*** Opening INFORMATION GIVEN ***
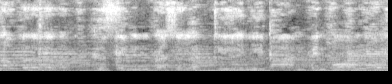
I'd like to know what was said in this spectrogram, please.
เราเออคือสิ่งประเสริฐที่มีบ้านเป็นของตน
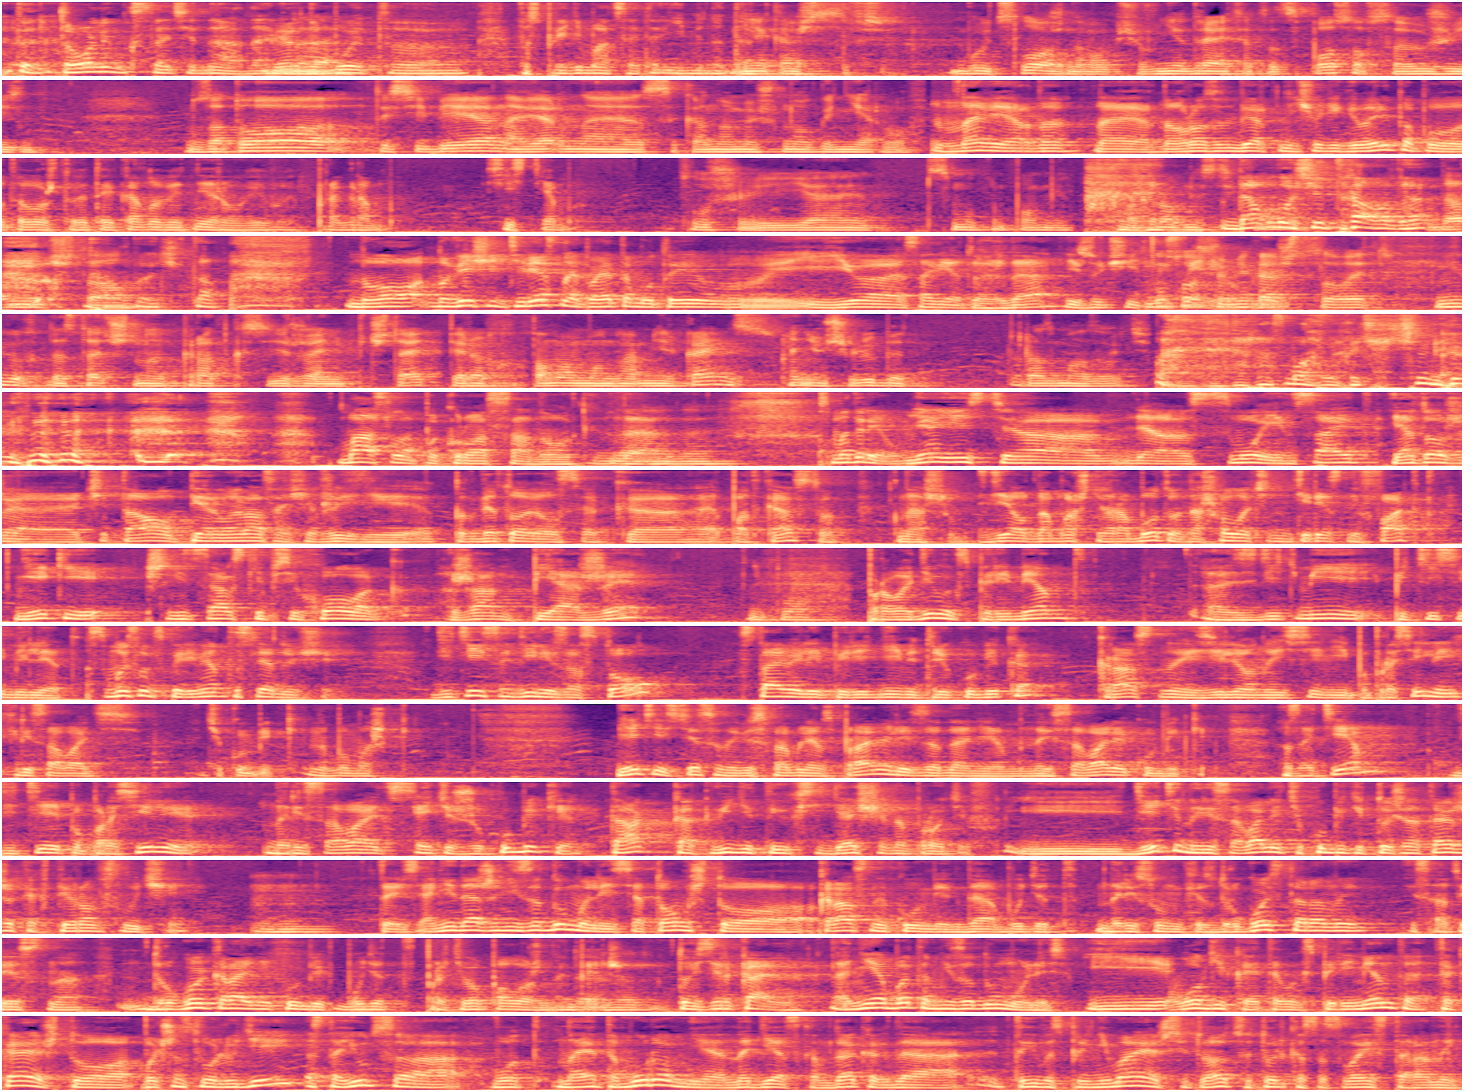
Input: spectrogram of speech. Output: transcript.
Троллинг, кстати, да, наверное, будет э, восприниматься это именно так. Мне кажется, будет сложно вообще внедрять этот способ в свою жизнь. Но зато ты себе, наверное, сэкономишь много нервов. Наверное, наверное. Розенберг ничего не говорит по поводу того, что это экономит нервы его программа, система. Слушай, я смутно помню подробности. Давно читал, да? Давно читал. Давно читал. Но, но вещь интересная, поэтому ты ее советуешь, да, изучить? Ну, слушай, мне кажется, в этих книгах достаточно краткое содержание почитать. Во-первых, по-моему, он американец. Они очень любят размазывать. Размазывать очень любят. Масло по круассану. Да, да. да. Смотри, у меня есть а, свой инсайт. Я тоже читал, первый раз вообще в жизни подготовился к э, подкасту, к нашему. Сделал домашнюю работу, нашел очень интересный факт. Некий швейцарский психолог Жан Пиаже Неплохо. проводил эксперимент э, с детьми 5-7 лет. Смысл эксперимента следующий. Детей садили за стол, ставили перед ними три кубика, красные, зеленые, синие, попросили их рисовать эти кубики на бумажке. Дети, естественно, без проблем справились с заданием, нарисовали кубики. Затем детей попросили нарисовать эти же кубики так, как видит их сидящий напротив. И дети нарисовали эти кубики точно так же, как в первом случае. Угу. То есть они даже не задумались о том, что красный кубик, да, будет на рисунке с другой стороны, и, соответственно, другой крайний кубик будет противоположный, опять да, же. Да. То есть зеркально. Они об этом не задумывались. И логика этого эксперимента такая, что большинство людей остаются вот на этом уровне, на детском, да, когда ты воспринимаешь ситуацию только со своей стороны.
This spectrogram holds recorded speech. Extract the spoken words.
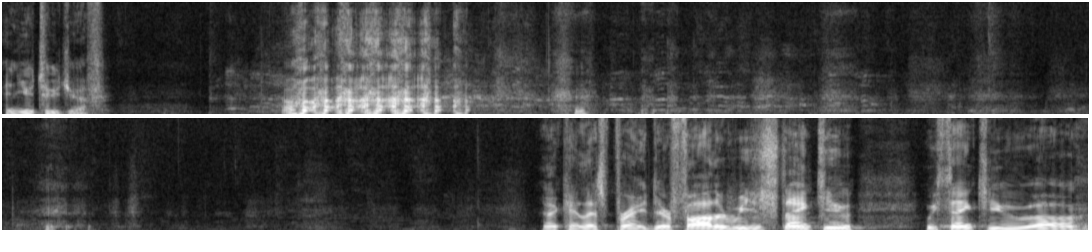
And you too, Jeff. okay, let's pray. Dear Father, we just thank you. We thank you uh,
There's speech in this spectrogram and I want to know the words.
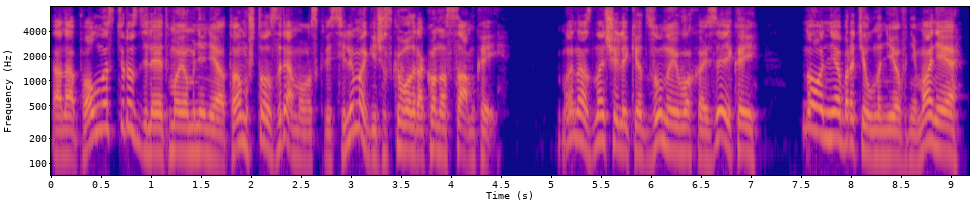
она полностью разделяет моё мнение о том, что зря мы воскресили магического дракона самкой. Мы назначили Кедзуну его хозяйкой, но он не обратил на неё внимания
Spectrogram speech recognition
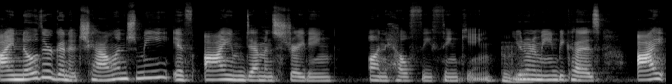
I know they're gonna challenge me if I am demonstrating unhealthy thinking. You know mm-hmm. what I mean? Because I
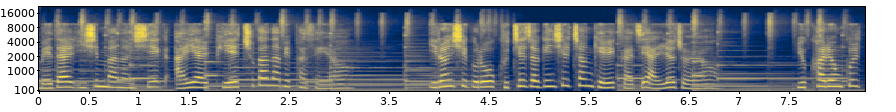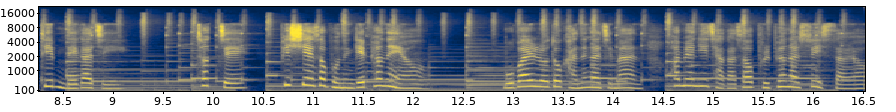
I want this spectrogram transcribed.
매달 20만원씩 IRP에 추가 납입하세요. 이런 식으로 구체적인 실천 계획까지 알려줘요. 6. 활용 꿀팁 4가지. 첫째, PC에서 보는 게 편해요. 모바일로도 가능하지만 화면이 작아서 불편할 수 있어요.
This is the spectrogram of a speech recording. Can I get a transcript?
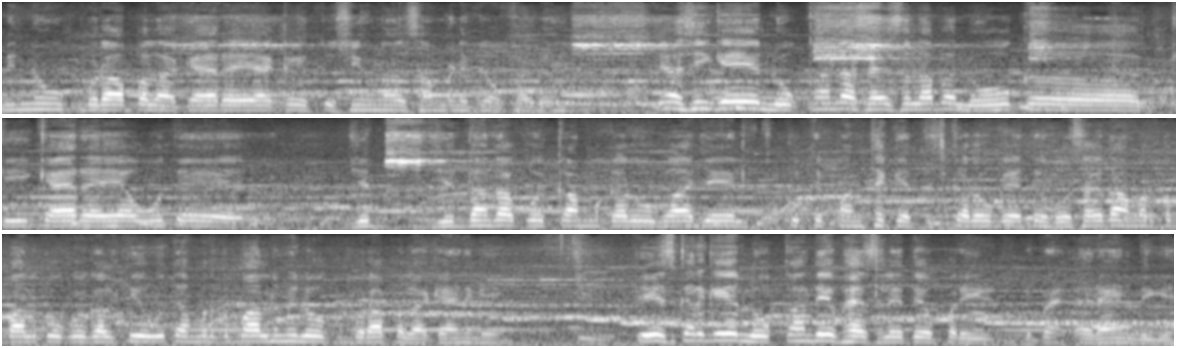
ਮੈਨੂੰ ਬੁਰਾ ਭਲਾ ਕਹਿ ਰਹੇ ਆ ਕਿ ਤੁਸੀਂ ਉਹਨਾਂ ਦੇ ਸਾਹਮਣੇ ਕਿਉਂ ਖੜੇ ਤੇ ਅਸੀਂ ਕਿ ਲੋਕਾਂ ਦਾ ਫੈਸਲਾ ਵਾ, ਲੋਕ ਕੀ ਕਹਿ ਰਹੇ ਆ, ਉਹ ਤੇ ਜਿ- ਜਿੱਦਾਂ ਦਾ ਕੋਈ ਕੰਮ ਕਰੂਗਾ, ਜੇ ਕਿਤੇ ਪੰਥਕ ਹਿੱਤ 'ਚ ਕਰੋਗੇ ਤੇ ਹੋ ਸਕਦਾ ਅਮਰਤਪਾਲ ਕੋ ਕੋਈ ਗਲਤੀ ਹੋਊ ਤਾਂ ਅਮਰਤਪਾਲ ਨੂੰ ਵੀ ਲੋਕ ਬੁਰਾ ਭਲਾ ਕਹਿਣਗੇ। ਤੇ ਇਸ ਕਰਕੇ ਲੋਕਾਂ ਦੇ ਫੈਸਲੇ ਤੇ ਉੱਪਰ ਹੀ ਡਿਪੈ- ਰਹਿਣ ਦੀਏ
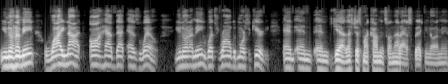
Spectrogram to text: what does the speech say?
You know what I mean? Why not all have that as well? You know what I mean? What's wrong with more security? And and and yeah, that's just my comments on that aspect. You know what I mean?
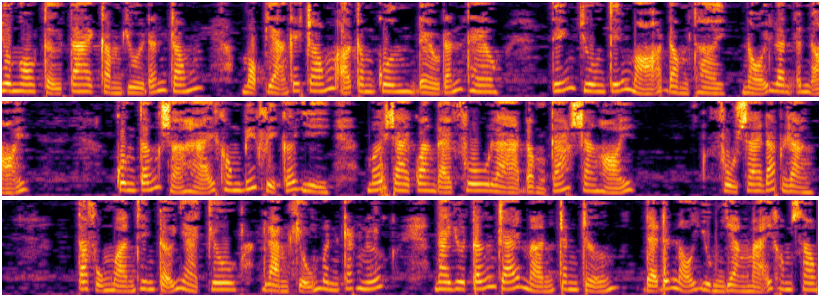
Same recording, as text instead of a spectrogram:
Vua Ngô tự tay cầm dùi đánh trống, một dạng cái trống ở trong quân đều đánh theo, tiếng chuông tiếng mỏ đồng thời nổi lên in ỏi. Quân tấn sợ hãi không biết vì cớ gì, mới sai quan đại phu là đồng cát sang hỏi. Phù sai đáp rằng, ta phụng mệnh thiên tử nhà Chu làm chủ minh các nước, nay vua tấn trái mệnh tranh trưởng, để đến nỗi dùng dằn mãi không xong.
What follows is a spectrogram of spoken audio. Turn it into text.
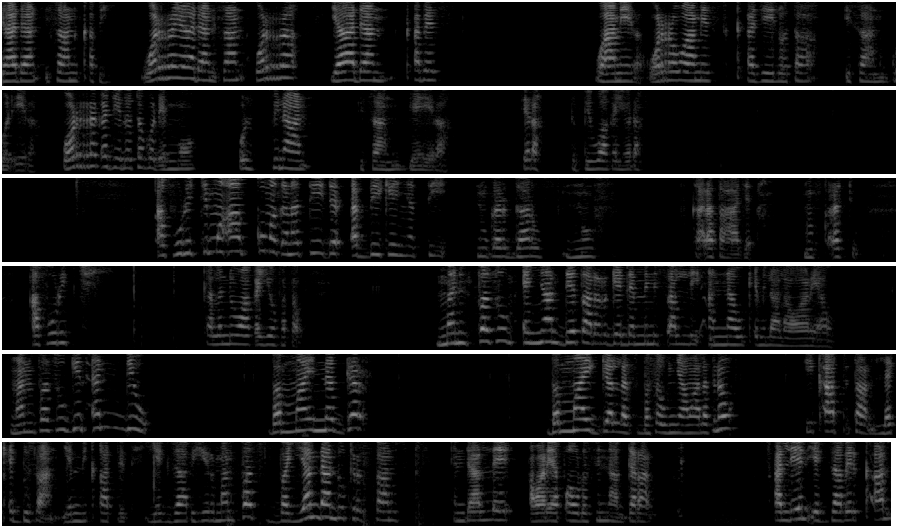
yaadaan isaan qabe. Warra yaadaan isaan warra yaadaan qabes waameera. Warra waames qajeelota isaan godheera. Warra qajeelota godhe immoo ulfinaan isaan ga'eera jedha dubbiin waaqayyoodha. afurichi immoo akkuma kanatti dadhabbii keenyatti nu gargaaruuf nuuf kadhataa jedha. Nuuf kadhachuu. Afurichi qalanni waaqayyoof haa ta'u. መንፈሱም እኛ እንዴት አድርገ እንደምንጸልይ አናውቅም ይላል ሐዋርያው። መንፈሱ ግን እንዲሁ በማይነገር በማይገለጽ በሰውኛ ማለት ነው ይቃጥታል። ለቅዱሳን የሚቃጥት የእግዚአብሔር መንፈስ በእያንዳንዱ ክርስቲያን ውስጥ እንዳለ ሐዋርያ ጳውሎስ ይናገራል። ጸልየን የእግዚአብሔር ቃል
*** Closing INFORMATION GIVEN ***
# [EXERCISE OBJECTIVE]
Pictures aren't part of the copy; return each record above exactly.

# [SOLUTION TO THIS TASK]
I'd like to know what was said in this spectrogram, please.
เราเออคือสิ่งประเสริฐที่มีบ้านเป็นของตน
Input: spectrogram of speech. Output: transcript.
Троллинг, кстати, да, наверное, будет э, восприниматься это именно так. Мне кажется, будет сложно вообще внедрять этот способ в свою жизнь. Но зато ты себе, наверное, сэкономишь много нервов. Наверное, наверное. Розенберг ничего не говорит по поводу того, что это экономит нервы его программа, система. Слушай, я смутно помню подробности. Давно читал, да? Давно читал. Давно читал. Но, но вещь интересная, поэтому ты ее советуешь, да, изучить? Ну, слушай, мне кажется, в этих книгах достаточно краткое содержание почитать. Во-первых, по-моему, он американец. Они очень любят размазывать. Размазывать очень любят. Масло по круассану. Да, да. да. Смотри, у меня есть а, свой инсайт. Я тоже читал, первый раз вообще в жизни подготовился к э, подкасту, к нашему. Сделал домашнюю работу, нашел очень интересный факт. Некий швейцарский психолог Жан Пиаже Неплохо. проводил эксперимент э, с детьми 5-7 лет. Смысл эксперимента следующий. Детей садили за стол, ставили перед ними три кубика, красные, зеленые, синие, попросили их рисовать эти кубики на бумажке. Дети, естественно, без проблем справились с заданием, нарисовали кубики. Затем детей попросили нарисовать эти же кубики так, как видит их сидящий напротив. И дети нарисовали эти кубики точно так же, как в первом случае. Угу. То есть они даже не задумались о том, что красный кубик, да, будет на рисунке с другой стороны, и, соответственно, другой крайний кубик будет противоположный, опять да, же. Да. То есть зеркально. Они об этом не задумывались. И логика этого эксперимента такая, что большинство людей остаются вот на этом уровне, на детском, да, когда ты воспринимаешь ситуацию только со своей стороны.
This spectrogram holds recorded speech. Extract the spoken words.
And you too, Jeff. okay, let's pray. Dear Father, we just thank you. We thank you uh,
There's speech in this spectrogram and I want to know the words.
она полностью разделяет моё мнение о том, что зря мы воскресили магического дракона самкой. Мы назначили Кедзуну его хозяйкой, но он не обратил на неё внимания
Spectrogram speech recognition
I know they're gonna challenge me if I am demonstrating unhealthy thinking. You know mm-hmm. what I mean? Because I
I want this spectrogram transcribed.
매달 20만원씩 IRP에 추가 납입하세요. 이런 식으로 구체적인 실천 계획까지 알려줘요. 6. 활용 꿀팁 4가지. 첫째, PC에서 보는 게 편해요. 모바일로도 가능하지만 화면이 작아서 불편할 수 있어요.
This is the spectrogram of a speech recording. Can I get a transcript?
ਮੈਨੂੰ ਬੁਰਾ ਭਲਾ ਕਹਿ ਰਹੇ ਆ ਕਿ ਤੁਸੀਂ ਉਹਨਾਂ ਦੇ ਸਾਹਮਣੇ ਕਿਉਂ ਖੜੇ ਤੇ ਅਸੀਂ ਕਿ ਲੋਕਾਂ ਦਾ ਫੈਸਲਾ ਵਾ, ਲੋਕ ਕੀ ਕਹਿ ਰਹੇ ਆ, ਉਹ ਤੇ ਜਿ- ਜਿੱਦਾਂ ਦਾ ਕੋਈ ਕੰਮ ਕਰੂਗਾ, ਜੇ ਕਿਤੇ ਪੰਥਕ ਹਿੱਤ 'ਚ ਕਰੋਗੇ ਤੇ ਹੋ ਸਕਦਾ ਅਮਰਤਪਾਲ ਕੋ ਕੋਈ ਗਲਤੀ ਹੋਊ ਤਾਂ ਅਮਰਤਪਾਲ ਨੂੰ ਵੀ ਲੋਕ ਬੁਰਾ ਭਲਾ ਕਹਿਣਗੇ। ਤੇ ਇਸ ਕਰਕੇ ਲੋਕਾਂ ਦੇ ਫੈਸਲੇ ਤੇ ਉੱਪਰ ਹੀ ਡਿਪੈ- ਰਹਿਣ ਦੀਏ
Spectrogram to text: what does the speech say?
You know what I mean? Why not all have that as well? You know what I mean? What's wrong with more security? And and and yeah, that's just my comments on that aspect. You know what I mean?
Same recording, as text instead of a spectrogram:
Vua Ngô tự tay cầm dùi đánh trống, một dạng cái trống ở trong quân đều đánh theo, tiếng chuông tiếng mỏ đồng thời nổi lên in ỏi. Quân tấn sợ hãi không biết vì cớ gì, mới sai quan đại phu là đồng cát sang hỏi. Phù sai đáp rằng, ta phụng mệnh thiên tử nhà Chu làm chủ minh các nước, nay vua tấn trái mệnh tranh trưởng, để đến nỗi dùng dằn mãi không xong.
What follows is a spectrogram of spoken audio. Turn it into text.
yaadaan isaan qabe. Warra yaadaan isaan warra yaadaan qabes waameera. Warra waames qajeelota isaan godheera. Warra qajeelota godhe immoo ulfinaan isaan ga'eera jedha dubbiin waaqayyoodha. afurichi immoo akkuma kanatti dadhabbii keenyatti nu gargaaruuf nuuf kadhataa jedha. Nuuf kadhachuu. Afurichi qalanni waaqayyoof haa ta'u. መንፈሱም እኛ እንዴት አድርገ እንደምንጸልይ አናውቅም ይላል ሐዋርያው። መንፈሱ ግን እንዲሁ በማይነገር በማይገለጽ በሰውኛ ማለት ነው ይቃጥታል። ለቅዱሳን የሚቃጥት የእግዚአብሔር መንፈስ በእያንዳንዱ ክርስቲያን ውስጥ እንዳለ ሐዋርያ ጳውሎስ ይናገራል። ጸልየን የእግዚአብሔር ቃል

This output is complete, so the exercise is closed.